woodfrogI really don’t think that a person necessarily has to have some kind of kinky fetish in order to read today’s Headline of the Day and find that they can’t NOT read the article:

Wood Frog Mating Is A Wet, Competitive Orgy

THROB

Then again, if a person regularly reads a blog titled THROB — and really, I don’t, really, this post just came up in a news-reading app that I use! — which offers multiple posts about animal sex, maybe this person does have a kinky fetish.

I DON’T!!!

Regardless, in the event that you didn’t feel compelled to click on the link above and read the post, it really is a pretty straightforward biology lesson, however suggestive, with, um, juicy details like…

For a male the whole goal of this competition is to get on a female’s back and stay there.

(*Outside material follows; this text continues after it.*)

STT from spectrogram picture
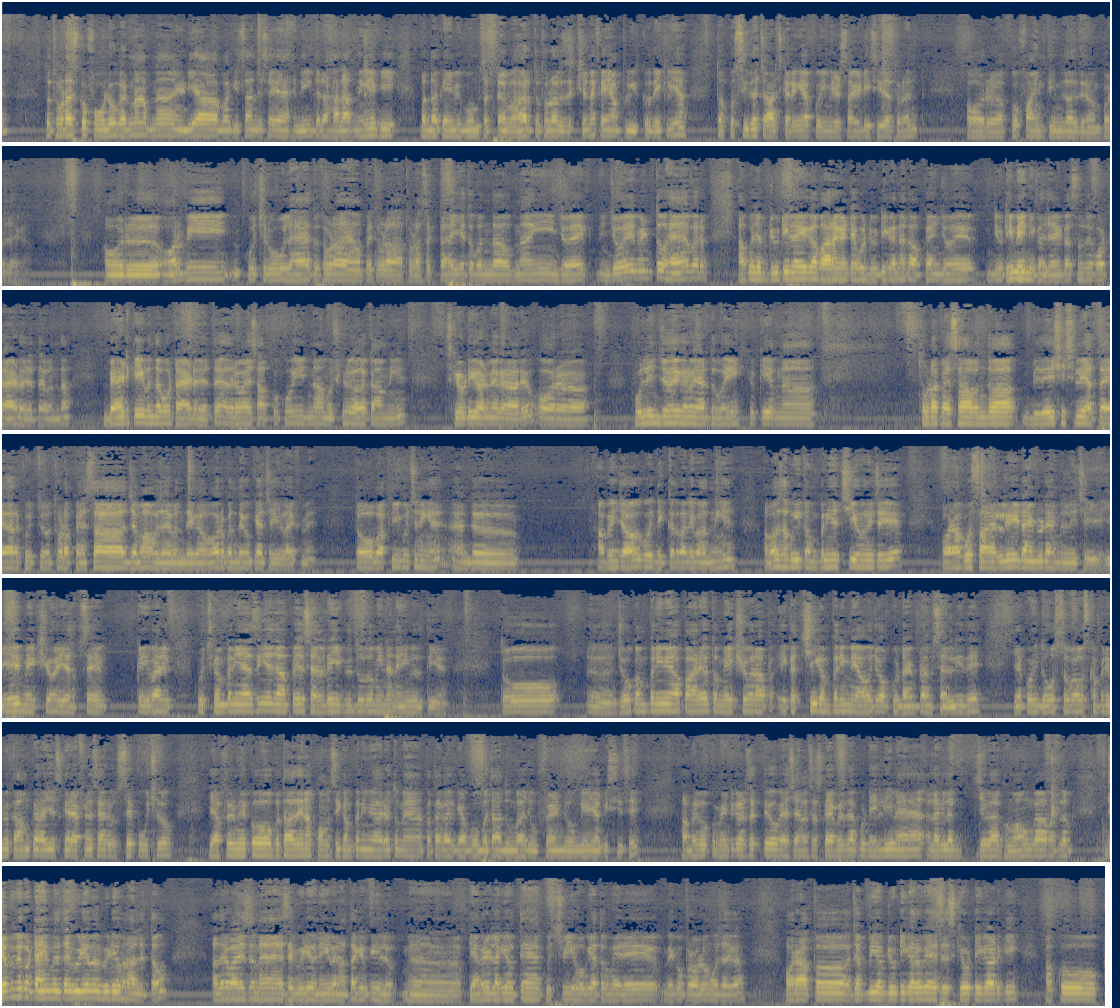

Hooking his arms under hers in a characteristic hold called “amplexus”, he may hang onto her for more than 24 hours, squirting out sperm as she lays an enormous mass of eggs.

Hmmmmm. Amplexus. Interesting!